  20. Norm G. says:

    re: “it’s execution, level of hardware, fit and finish is very good.”

    solution: combine the 2 designs. that first design actually wasn’t finished. i believe it still used the stock frame and the swing arm was just a cover over the stocker.

  21. “….Weight is 394 lbs dry, also the same as the BMW S1000RR”

    How did Bimota not cut weight compared to the stocker considering their bike is a solo seat? Changing a sub frame is an easy way to loose weight, so is their chassis heavier?

  22. Norm G. says:

    alright, i’m just gonna come out and say it. bimota, this version SUCKS A$$. I don’t know who told you the BB2 wasn’t on point…? but they lied to you. you hear me…? they LIED to you. it was nearly perfect in the classic sense of bimota.

    I’m keen on it for two reasons. #1, I’ve never really warmed up to the s1000′s mk-1 mod-0 styling and since it’s a still a new model in the grand scheme, it’s perfect for a remake (“fan-summers” have only ever seen ONE version of it). #2, the BB2 reminds me of a modern YB7, a bike I still lust after. BB3…? keep the chassis, bin the fairings. they’re rubbish.

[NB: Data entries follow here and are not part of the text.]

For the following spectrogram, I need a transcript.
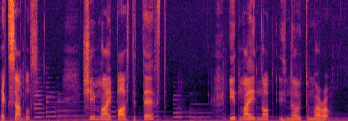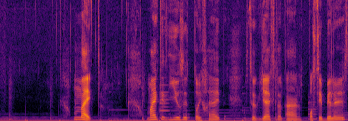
Examples She might pass the test. It might not snow tomorrow. Might. Might is used to have suggestions and possibilities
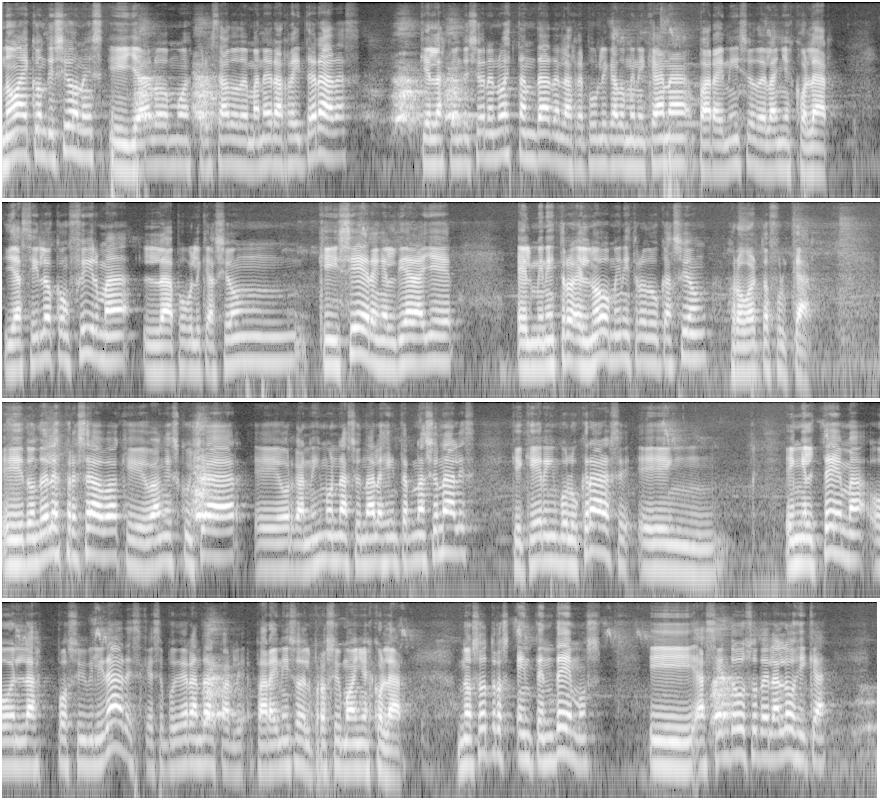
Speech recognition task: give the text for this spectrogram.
no hay condiciones, y ya lo hemos expresado de manera reiteradas, que las condiciones no están dadas en la República Dominicana para inicio del año escolar. Y así lo confirma la publicación que hiciera en el día de ayer el, ministro, el nuevo ministro de Educación, Roberto Fulcar, eh, donde él expresaba que van a escuchar eh, organismos nacionales e internacionales que quieren involucrarse en, el tema o en las posibilidades que se pudieran dar para, para inicio del próximo año escolar. Nosotros entendemos y haciendo uso de la lógica,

    the modern ducati stuff like the DB7 and the Tesi 3 were great, but to advance the brand you’ve gotta diversify and get back to producing kit from other manufacturers, and the s1000 is the way to go. however, making it look like the Moto2 racer is not.

    oh and speaking of Moto2 racer, stop screwing around and produce something nice and retail that as well. Moto2′s been around, what, almost 4 years now…? and nobody’s done it yet. hellloo…!? mcfly…!? YOU can be the first.

    end transmission.

  23. DFR says:

    Great power plant we all know! But, IMHO, an absolutely pathetic design. What were they thinking? Who are they designing for? Please don’t answer these questions. I don’t wanna know!

  24. NeilS says:

    New guys buy company, want to increase sales/turnover, dumb down brand? Sales fall. Onlookers unsurprised.
    All the really fast bikes are better than their owners and everyone knows it. Got one.
    Bimota need a Supermono alike or Moto2 otherwise they will just wither on the vine.

  25. Valendino says:

    Why would anyone buy this bike, its styling is horrible compared to other Bimota’s. If you want an ultimate Italian bike with ultimate Italian styling and the ultimate engine, just go and buy an Aprilia RSV4 Factory, it has more than proven itself in WSBK and MotoGP, it is a full Italian package engine and all!